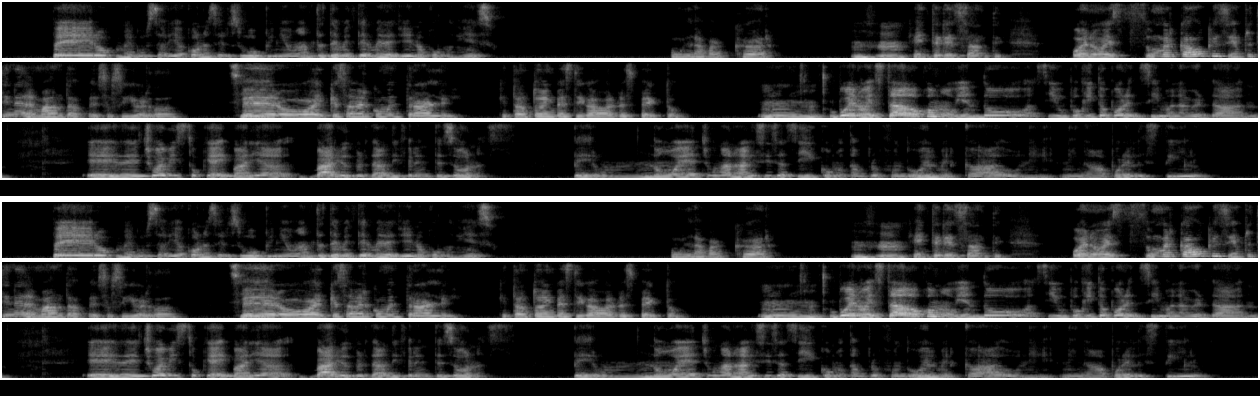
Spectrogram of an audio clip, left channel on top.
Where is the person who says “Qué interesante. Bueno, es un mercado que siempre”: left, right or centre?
Left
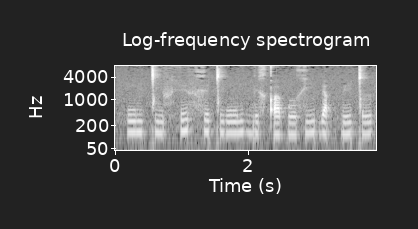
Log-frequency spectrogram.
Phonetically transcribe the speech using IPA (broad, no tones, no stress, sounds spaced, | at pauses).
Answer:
ŋ i ǀ i f h y f x y ǀ i ŋ͡m i ɡ͡b y x qʼ o k͡p u x i ɓ e q k͡p y ǀ ɯ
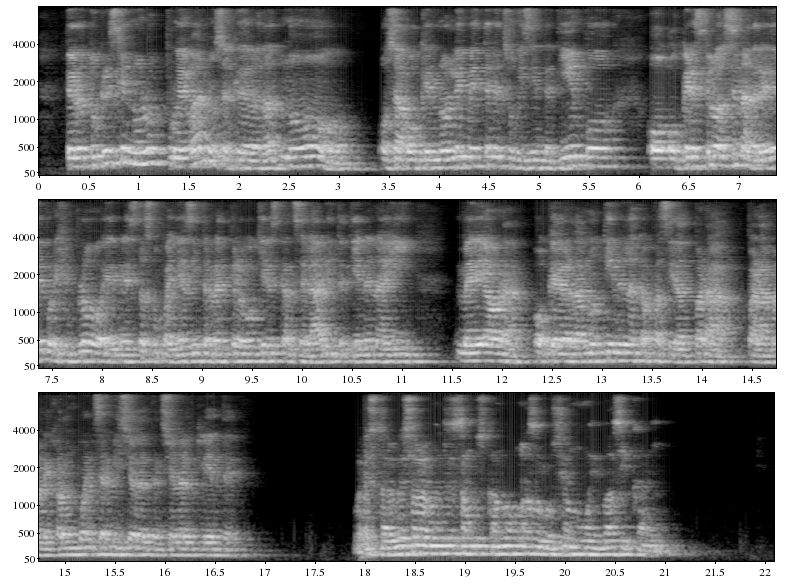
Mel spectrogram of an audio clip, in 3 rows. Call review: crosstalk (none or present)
none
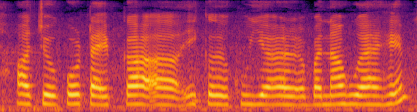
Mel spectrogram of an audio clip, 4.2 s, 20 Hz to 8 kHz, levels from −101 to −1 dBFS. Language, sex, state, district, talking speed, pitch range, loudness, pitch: Hindi, female, Chhattisgarh, Balrampur, 145 wpm, 230-245 Hz, -16 LUFS, 235 Hz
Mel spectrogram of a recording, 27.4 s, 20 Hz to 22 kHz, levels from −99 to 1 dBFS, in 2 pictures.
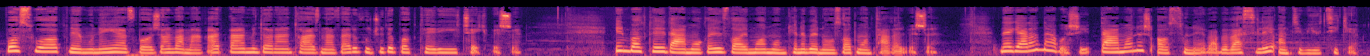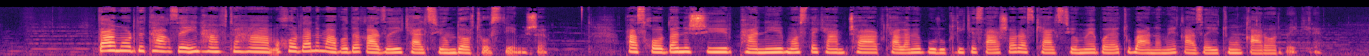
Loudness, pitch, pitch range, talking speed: -20 LUFS, 220 Hz, 205-250 Hz, 145 wpm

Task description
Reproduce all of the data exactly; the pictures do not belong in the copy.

Response to the task
Spectrogram of an audio clip, left channel on top.
Where is the person who says “Qué interesante. Bueno, es un mercado que siempre”: left, right or centre?
Left
Log-frequency spectrogram.
Phonetically transcribe the speech using IPA (broad, no tones, no stress, sounds spaced, | at pauses).
Answer:
ŋ i ǀ i f h y f x y ǀ i ŋ͡m i ɡ͡b y x qʼ o k͡p u x i ɓ e q k͡p y ǀ ɯ
Mel spectrogram of an audio clip, in 3 rows. Call review: crosstalk (none or present)
none
Mel spectrogram of an audio clip, 4.2 s, 20 Hz to 8 kHz, levels from −101 to −1 dBFS. Language, sex, state, district, talking speed, pitch range, loudness, pitch: Hindi, female, Chhattisgarh, Balrampur, 145 wpm, 230-245 Hz, -16 LUFS, 235 Hz
Mel spectrogram of a recording, 27.4 s, 20 Hz to 22 kHz, levels from −99 to 1 dBFS, in 2 pictures.
Loudness, pitch, pitch range, talking speed: -20 LUFS, 220 Hz, 205-250 Hz, 145 wpm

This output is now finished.